These two photographic series from Panos Pictures photographers Vlad Sokhin and Joan Bardeletti are good examples of the climate visuals principles applied to a collection of imagery.

Our research highlighted the need to show ‘real people doing real things’. Both of these series personify the issue of climate change and demonstrate how it has an impact right now on individuals. Our research has shown that this is essential if we want to communicate the nuanced stories that make up the issue of climate change.

These two in-depth reportages demonstrate how multiple images or media can expand on a single frame to be more effective communications. These are excellent tools that should be embraced by visual communicators.

These images are curated from a larger body of work displayed in the Panos Collection.
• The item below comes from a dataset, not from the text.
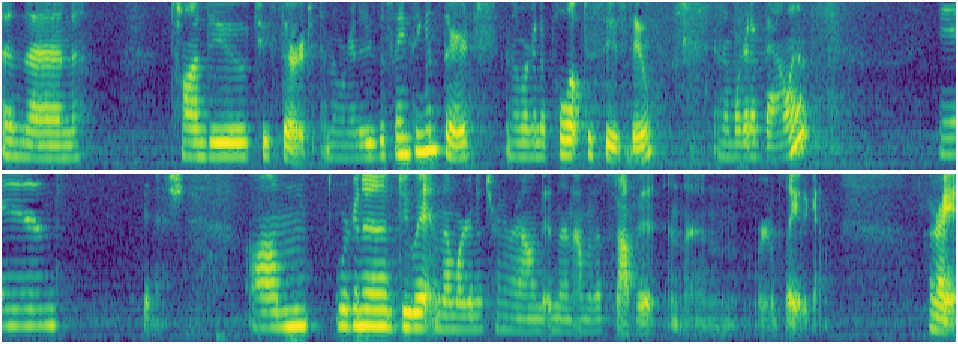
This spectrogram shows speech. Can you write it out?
and then tendu to third, and then we're going to do the same thing in third, and then we're going to pull up to sous-sus, and then we're going to balance and finish. Um, we're going to do it, and then we're going to turn around, and then I'm going to stop it, and play it again. All right,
Warm Waters – Newtok, Alaska
Vald Sokhin
On Alaska’s remote Bering Sea coast, citizens of the United States, the world’s largest economy and most powerful country, are fighting a desperate battle against the most serious environmental problem in human history: climate change. The roughly 400 residents of Newtok village who are mainly members of the Yupik native group voted in 2003 to relocate their entire community to higher ground but progress has been slow, hampered by logistical challenges and limited funds available for relocating a whole village in this most inhospitable terrain. Despite the will to move and the availability of federal assistance, Newtok’s residents face many of the same challenges as citizens of shrinking and disappearing island nations in the South Pacific with far fewer resources at their disposal. READ MORE
Black Gold in the Prairie
Joan Baredeletti
In the far reaches of North Dakota, close to the Canadian border, a remote and inhospitable landscape has turned into an El Dorado for oil companies forever searching for new reserves and for thousands of victims of the credit crunch. The result is social and logistical mayhem. The oil and shale gas wells in the Williston basin in North Dakota are among the most productive in the United States. They were discovered back in 1910, but remained unprofitable until the recent revolution in oil exploration technology with the introduction of hydraulic fracturing, or fracking. Now North Dakota is the second most productive oil producing state in the US, second only to Texas. READ MORE